I don’t know why, but today, I had this odd flashback to a deal I negotiated for an (IT) client a few years ago.
Basically, they were unhappy with the service that a supplier had given them, and wanted compensation. They thought that somewhere between £10-20,000 would be reasonable.
I was asked to represent them in the meeting with the supplier. We held this at my client’s office, and there was a member of the client’s finance team, briefed to initially back me up no matter how outrageous I got (but to step in to over-rule me at the second meeting if it looked like we were approaching an agreement, but needed a concession.) The supplier had, likewise, sent in a couple of people.
So, based on a client’s expectation of £10-20k, I decided to ask for ten times that. I asked for £210,000 in refunds.
I don’t want to make it sound too maverick – this wasn’t an “off-the-cuff” figure. Instead, I had about 150 individual documents as backup, and a spreadsheet summarising the work that this supplier had done, referencing the documents, and detailing how I’d arrived at the figure of £210,000.
The supplier was, to put it mildly, a bit surprised. We spent about 20 minutes going through my calculations. All the time, I “kept congruent” – I stayed calm and professional, and acted as if asking for £210k was completely reasonable.
After that 20 minutes, they asked if they could “have time to concur”, so the client’s finance manager and I said that we would pop out of the meeting room for 10 minutes and get coffees. We went downstairs to the next floor, and at the bottom of the stairs, the finance manager burst out laughing. “I can’t believe you did that, Mark” she said, tears rolling down her eyes.
We went back in, and the supplier had a counter-proposal. They would agree to £150,000 of the concession in cash, disputed £10,000 of the calculation, and offered to make up the additional £50,000 in credits against future services. (This was a smart move on their part – it meant that my client would be locked into still using them.)
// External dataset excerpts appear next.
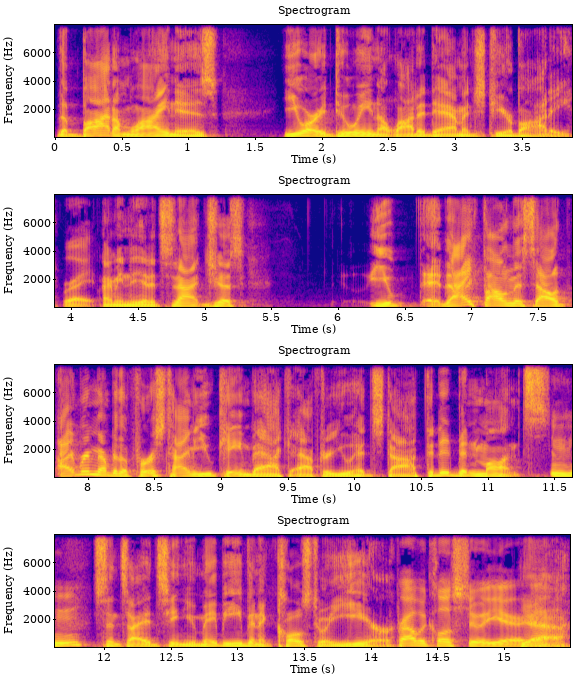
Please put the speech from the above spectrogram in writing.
the bottom line is you are doing a lot of damage to your body Right. i mean it's not just you and I found this out. I remember the first time you came back after you had stopped. It had been months Mm-hmm. since I had seen you, maybe even close to a year. Probably close to a year. Yeah.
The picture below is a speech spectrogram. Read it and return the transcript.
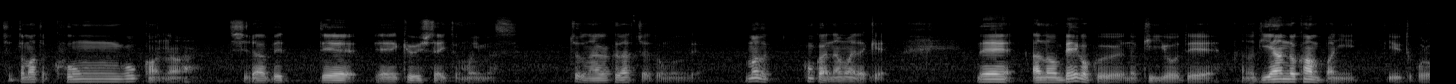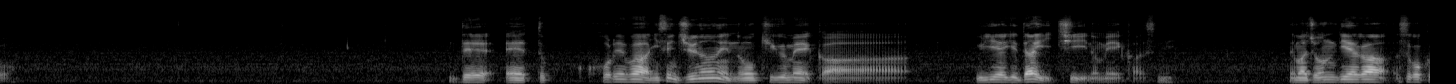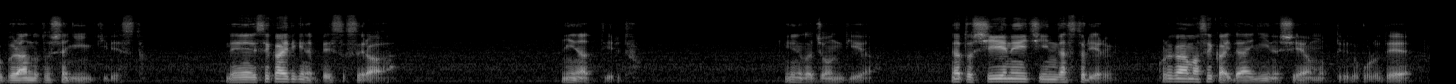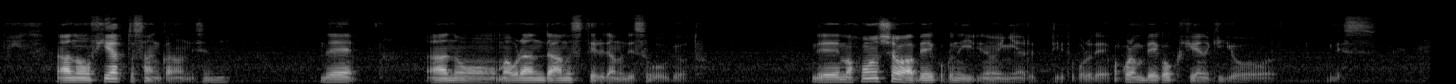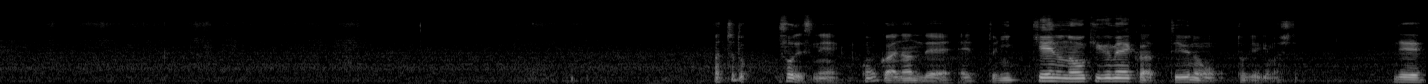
ちょっとまた今後かな、調べて、えー、共有したいと思います。ちょっと長くなっちゃうと思うので、まず今回の名前だけ。であの米国の企業であのディアンドカンパニーっていうところ。でえー、っとこれは2017年の農機具メーカー売上第1位のメーカーですね。で、まあ、ジョン・ディアがすごくブランドとしては人気ですと。で世界的なベストセラー。になっているというのがジョン・ディアあと CNH インダストリアル。これがまあ世界第2位のシェアを持っているところで、あの、フィアット傘下なんですよね。で、あの、まあ、オランダ、アムステルダムで創業と。で、まあ、本社は米国のイリノイにあるっていうところで、まあ、これも米国系の企業です。まあ、ちょっとそうですね。今回なんで、えっと、日系の農機具メーカーっていうのを取り上げました。で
Now our turn to confer. Important lesson here – despite the fact that the cash element alone of the offer on the table was over seven times what my client had been expecting, we were NOT going to accept straight away. Instead, we asked for permission to pop downstairs, and present their offer to the client’s FD. As you might imagine, he was more than happy, but also understood the importance of making the other party believe that they’ve won. He agreed PROVIDED that a cheque for the funds was issued that day.
We went back upstairs with the offer, which was accepted, and a courier and the cheque arrived that afternoon.
Several important negotiation lessons there:
- Match the sizes of your teams
- Feel free to make an “outrageous” opening offer – you never know what they’re expecting
- Never present yourself as the ultimate decision maker. Always leave yourself room to be over-ruled (in either direction.)
.. but most importantly:
- Act confidently. Make sure that you DON’T act nervously, or as if you feel you are making an insulting offer. Always act as if you feel you are asking for something entirely reasonable.